Collected data:
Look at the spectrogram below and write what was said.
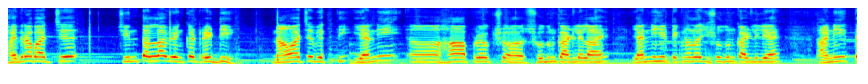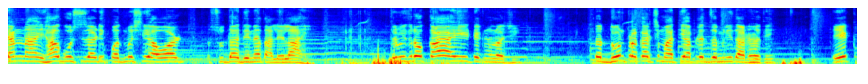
हैदराबादचे चिंतल्ला व्यंकट रेड्डी नावाचे व्यक्ती यांनी हा प्रयोग शो शोधून काढलेला आहे. यांनी ही टेक्नॉलॉजी शोधून काढलेली आहे. आणि त्यांना ह्या गोष्टीसाठी पद्मश्री अवॉर्डसुद्धा देण्यात आलेला आहे. तर मित्र काय आहे ही टेक्नॉलॉजी तर दोन प्रकारची माती आपल्या जमिनीत आढळते. एक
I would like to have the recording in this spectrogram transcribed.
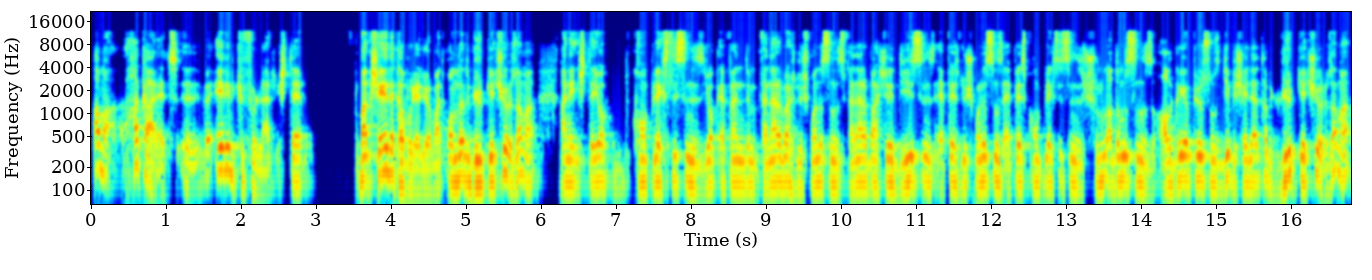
Ama hakaret e, eril küfürler işte Bak şeye de kabul ediyorum artık onları da gülüp geçiyoruz ama hani işte yok komplekslisiniz, yok efendim Fenerbahçe düşmanısınız, Fenerbahçeli değilsiniz, Efes düşmanısınız, Efes komplekslisiniz, şunun adamısınız, algı yapıyorsunuz gibi şeyler tabii gülüp geçiyoruz ama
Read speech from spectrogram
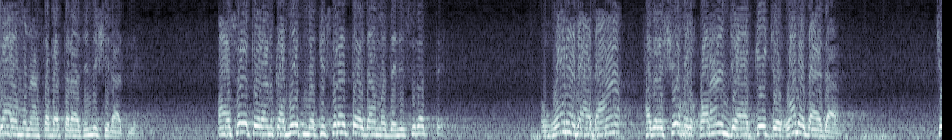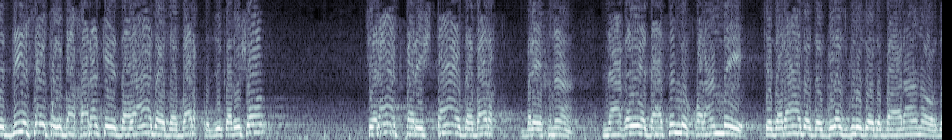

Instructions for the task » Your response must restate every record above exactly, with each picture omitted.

Your response »
Look at the spectrogram below and write what was said.
हैदराबादचे चिंतल्ला व्यंकट रेड्डी नावाचे व्यक्ती यांनी हा प्रयोग शो शोधून काढलेला आहे. यांनी ही टेक्नॉलॉजी शोधून काढलेली आहे. आणि त्यांना ह्या गोष्टीसाठी पद्मश्री अवॉर्डसुद्धा देण्यात आलेला आहे. तर मित्र काय आहे ही टेक्नॉलॉजी तर दोन प्रकारची माती आपल्या जमिनीत आढळते. एक
I would like to have the recording in this spectrogram transcribed.
Ama hakaret e, eril küfürler işte Bak şeye de kabul ediyorum artık onları da gülüp geçiyoruz ama hani işte yok komplekslisiniz, yok efendim Fenerbahçe düşmanısınız, Fenerbahçeli değilsiniz, Efes düşmanısınız, Efes komplekslisiniz, şunun adamısınız, algı yapıyorsunuz gibi şeyler tabii gülüp geçiyoruz ama
Read speech from spectrogram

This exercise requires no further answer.